His departure to RB Leipzig saw Lens struggle in 2023-24, failing to win any of their first five league games but achieving a creditable draw at Sevilla to kick off a long-awaited Champions League campaign.

Stadium Guide

The field of dreams – and the story behind it

In 2015-16, the Stade de Bollaert-Delilis reopened after a €70 million rebuild. Capacity, a bone of contention among petitioning fans, is now 38,000 – some 3,000 lower than the pre-2014 figure but still more than the population of the town itself.

The reason for such hubris is enshrined in the stadium name. Félix Bollaert was head of the local mine company, which in 1929 bought a large patch of land west of the town centre. Despite the discovery of several unexploded grenades from World War I, a stadium was built in four years, shortly before the death of Bollaert himself but shortly before Lens joined the top flight.

By the 1970s, with the club cash-strapped and in decline, and the stadium in decay, Lens city council bought the ground for a nominal fee and set about renovating it. It was further developed before hosting Euro 84, which saw the opening of the large East Stand of 20,000 places. By the early 1990s, capacity had passed 50,000, reduced by 10,000 as the Félix-Bollaert became all-seated for the 1998 World Cup. Three of its stands were knocked down and rebuilt for the occasion, sadly marred by terrible violence for the Germany-Yugoslavia clash.

The €70-million rebuild – reduced from the more ambitious €110-million one first envisaged – keeps the fiercest home support in the Tribune Marek-Xercès along one sideline. Opposite, the Tribune Lepagnot accommodates VIPs and sponsors. Behind the goal, away fans gather in the Tribune Trannin, home ones in the Tribune Delacourt.

getting here

Going to the stadium – tips and timings

For the Stade de Bollaert-Delilis, turn left out of Lens station to the end of rue Jean Letienne, cross the main road onto rue Maurice Carton and turn right by the park – the stadium is ahead of you. Allow 10-15mins.

getting in

Buying tickets – when, where, how and how much

Tickets can be bought from the club shop Emotion Foot (see below; Tue-Sat 1pm-6.30pm), and

For lower-flight league games in 2015-16, RCL charged €31 for the best seats in the sideline Tribunes Marek-Xercès and Lepagnot.

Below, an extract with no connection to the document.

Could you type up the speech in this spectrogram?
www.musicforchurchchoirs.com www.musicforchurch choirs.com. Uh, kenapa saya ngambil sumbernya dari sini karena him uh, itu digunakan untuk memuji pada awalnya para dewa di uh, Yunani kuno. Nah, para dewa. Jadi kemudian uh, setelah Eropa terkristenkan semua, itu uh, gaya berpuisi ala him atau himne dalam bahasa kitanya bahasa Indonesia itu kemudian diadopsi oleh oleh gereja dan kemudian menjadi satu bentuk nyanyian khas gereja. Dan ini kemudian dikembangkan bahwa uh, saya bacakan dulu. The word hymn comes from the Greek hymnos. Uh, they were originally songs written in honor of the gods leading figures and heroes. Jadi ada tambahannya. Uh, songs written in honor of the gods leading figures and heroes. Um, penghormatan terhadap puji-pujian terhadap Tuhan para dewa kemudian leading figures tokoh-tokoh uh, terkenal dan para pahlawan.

Cheaper seats were set at €24, behind the goals in the Trannin and Delacourt €16. Under-16s were charged at 50% across the board.

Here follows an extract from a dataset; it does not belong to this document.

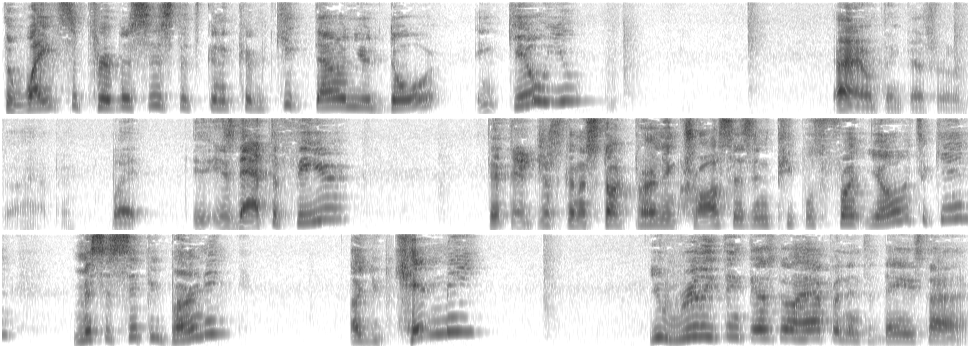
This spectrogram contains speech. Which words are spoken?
The white supremacist that's going to come kick down your door and kill you? I don't think that's really going to happen. But is that the fear? That they're just going to start burning crosses in people's front yards again? Mississippi burning? Are you kidding me? You really think that's going to happen in today's time?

what to buy

Shirts, kits, merchandise and gifts

Dominating the entrance to the stadium from the park side, Emotion Foot (Tue-Sat 1pm-6.30pm) is a large boutique with a ticket office and photographic display of club history at the back. 

Vintage newspaper reports and a collection of match tickets are carefully presented behind glass. Note the photo of local students outside the Café Douterlinghe when the club was founded in 1906. 

Where to Drink

Pre-match beers for away fans and casual visitors

Bars by Lens stadium remained popular even during the rebuild of 2014-15, partly because supporters’ buses have been leaving from one, Le Racing (5 route de la Bassée), for 30 years. Note the themed door handle as you enter a den of football gossip and gambling. It stands near the junction with route de Béthune, where former Le Bollaert pre-match bar is now a Corsican restaurant, Le Maquis

Turn the corner on Béthune and you come to La Mi-Temps (No.24), a real RCL hang-out. A row of scarves over the bar counter complements arty images of local football scenes, with a Jackson Pollock touch. Cheap lunches, too.

The RCL bar par excellence is Chez Muriel (17 rue Edouard Bollaert), whose landlady has been talking football and current Racing form with regulars for 40 years and counting. The league ladder is faithfully annotated every weekend, while photos and souvenirs testify to past RCL triumphs and European ventures.